____ DATA FOR THIS EXERCISE

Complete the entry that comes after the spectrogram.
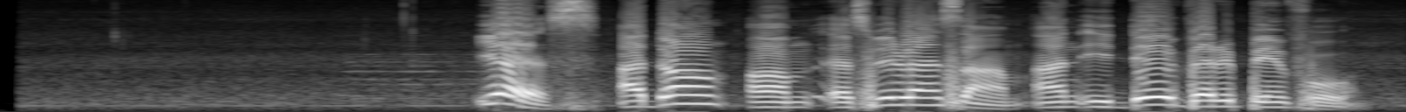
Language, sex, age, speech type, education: Nigerian Pidgin, male, 30-45, spontaneous, tertiary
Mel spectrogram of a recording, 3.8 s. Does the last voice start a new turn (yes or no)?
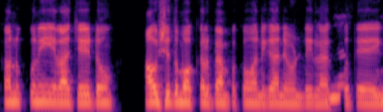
yes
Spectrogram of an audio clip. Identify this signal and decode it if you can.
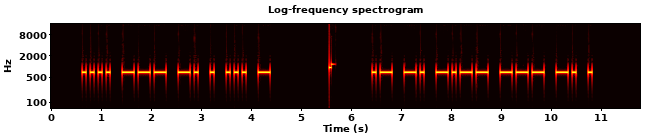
Morse code, heard as a keyed tone, about 15 wpm, 700 Hz. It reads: HONEST ANYONE
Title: Sets of 5 Words Encore - New Word Drill - 15wpm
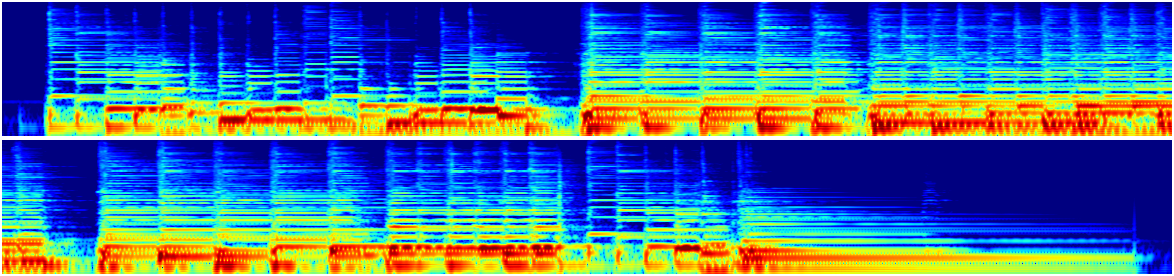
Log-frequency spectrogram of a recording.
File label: Acoustic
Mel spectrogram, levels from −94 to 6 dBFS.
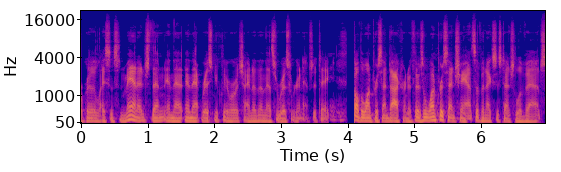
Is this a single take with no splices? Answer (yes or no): no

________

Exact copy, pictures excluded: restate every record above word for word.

■ **RESPONSE TO THIS EXERCISE**:
Complete the entry that comes after the spectrogram.
Language, sex, age, speech type, education: Nigerian Pidgin, male, 30-45, spontaneous, tertiary
Mel spectrogram of a recording, 3.8 s. Does the last voice start a new turn (yes or no)?
yes
Spectrogram of an audio clip. Identify this signal and decode it if you can.
Morse code, heard as a keyed tone, about 15 wpm, 700 Hz. It reads: HONEST ANYONE
Title: Sets of 5 Words Encore - New Word Drill - 15wpm
Log-frequency spectrogram of a recording.
File label: Acoustic
Mel spectrogram, levels from −94 to 6 dBFS.
Is this a single take with no splices? Answer (yes or no): no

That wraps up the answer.